The only way out of this climate crisis is for a unified and swift coordinated global response. In other words, we’re in a whole lot of trouble and the future looks grim. For all the froth and bluster politicians like to spout in front of the cameras, as soon as there’s any sign of a problem, they chuck green measures aside in favour of saving money. The only hope for the human race is that someone comes up with an entirely outlandish and ingenious solution.
Russian scientists Sergey Zimov and his son Nikita might just have the answer. They live deep in remote north-eastern Siberia. What started out as a state funded scientific study is now more of a labour of love. They hypothesise that by returning the tundra to grassland it will be possible to radically reduce greenhouse gas emission from the melting of the permafrost. To do this they need large herbivores. Lots of them. Pleistocene Park tells their story.
Pleistocene Park is a fascinating looks at what eccentricity and determination can achieve when focused in the right direction. Sergey is a real character and it’s his huge personality which has essentially dragged the experiment to this point.

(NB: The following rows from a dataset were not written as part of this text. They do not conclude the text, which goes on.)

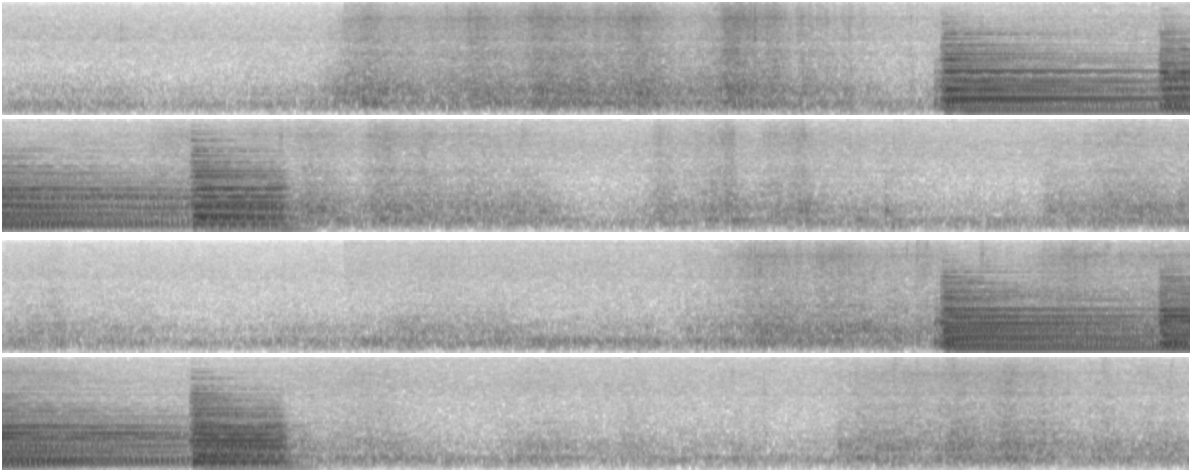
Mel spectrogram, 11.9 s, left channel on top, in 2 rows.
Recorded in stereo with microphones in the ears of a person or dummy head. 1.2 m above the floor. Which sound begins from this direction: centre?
A piano, at 4.7 s.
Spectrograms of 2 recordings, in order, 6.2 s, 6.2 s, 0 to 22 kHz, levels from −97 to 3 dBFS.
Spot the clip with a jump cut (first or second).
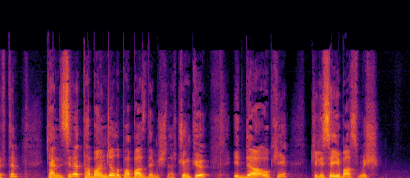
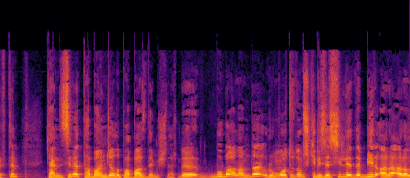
second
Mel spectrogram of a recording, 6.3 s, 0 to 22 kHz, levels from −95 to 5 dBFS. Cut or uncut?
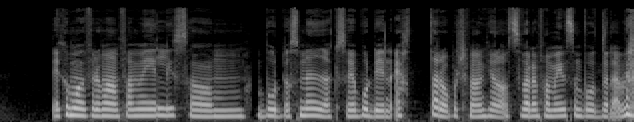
cut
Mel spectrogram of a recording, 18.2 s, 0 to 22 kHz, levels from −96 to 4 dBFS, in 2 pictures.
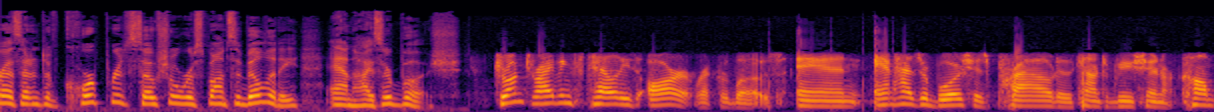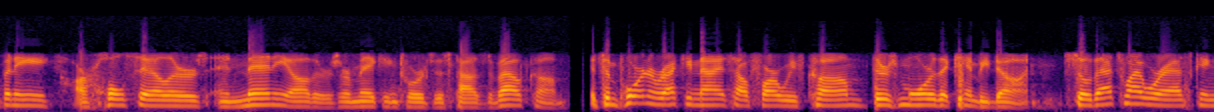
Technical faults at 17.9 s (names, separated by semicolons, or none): none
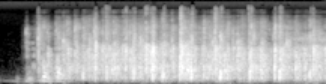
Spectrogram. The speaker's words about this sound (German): Vielen herzlichen Dank, dass Sie diesen Abend möglich gemacht hat. Applaus.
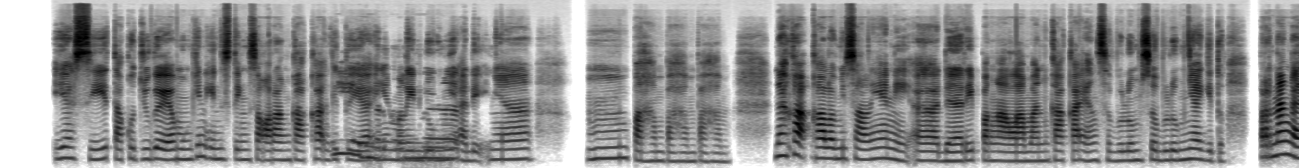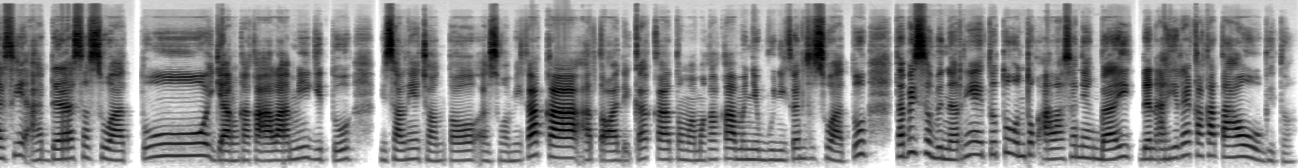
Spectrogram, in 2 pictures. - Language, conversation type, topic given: Indonesian, podcast, Apa pendapatmu tentang kebohongan demi kebaikan dalam keluarga?
- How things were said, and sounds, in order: none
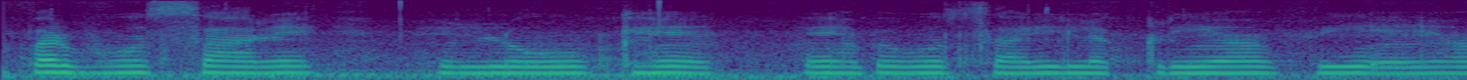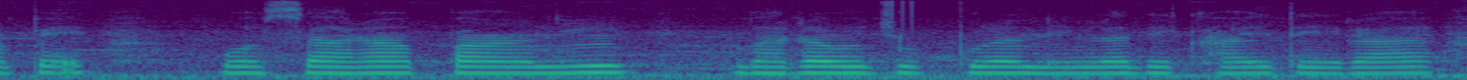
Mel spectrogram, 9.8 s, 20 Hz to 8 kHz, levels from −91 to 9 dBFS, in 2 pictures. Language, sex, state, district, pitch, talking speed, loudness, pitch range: Hindi, female, Jharkhand, Sahebganj, 200 Hz, 170 wpm, -34 LUFS, 195-200 Hz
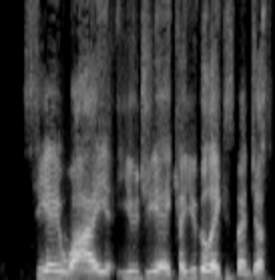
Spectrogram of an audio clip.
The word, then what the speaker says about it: Cayuga: and now even cayuga lake and hugo lake spelled with a c c-a-y-u-g-a cayuga lake has been just absolutely full of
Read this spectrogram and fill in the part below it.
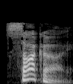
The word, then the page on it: sockeye: British English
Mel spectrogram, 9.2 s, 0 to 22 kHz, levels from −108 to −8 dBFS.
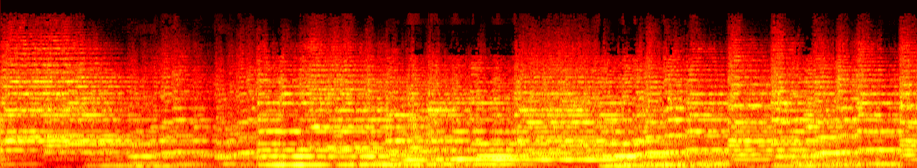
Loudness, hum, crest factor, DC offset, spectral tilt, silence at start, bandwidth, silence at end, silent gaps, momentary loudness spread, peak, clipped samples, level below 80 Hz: -29 LUFS; none; 14 dB; under 0.1%; -6 dB/octave; 0 s; 13 kHz; 0 s; none; 8 LU; -16 dBFS; under 0.1%; -46 dBFS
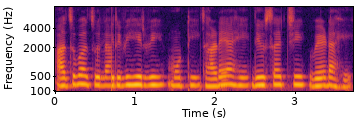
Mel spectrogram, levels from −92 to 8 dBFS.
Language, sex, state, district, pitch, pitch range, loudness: Marathi, female, Maharashtra, Dhule, 235 Hz, 225-245 Hz, -16 LUFS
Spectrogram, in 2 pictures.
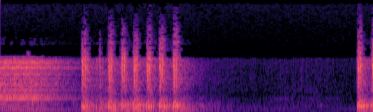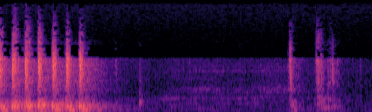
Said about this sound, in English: A man wrapped in an oilskin and wearing gigantic boots was pounding at the door of the windmill.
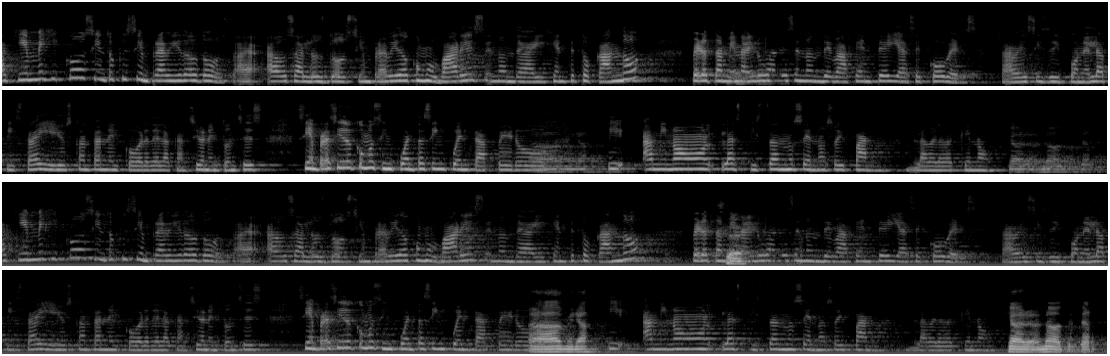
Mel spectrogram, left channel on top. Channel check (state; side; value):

Now it’s the turn of the next generation. Luke Griswold-Tergis’ documentary is a loose and lively portrait of men on a mission. It’s a hopeful example of what can be done with the necessary will and resources.
Pleistocene Park screens at CPH:DOX.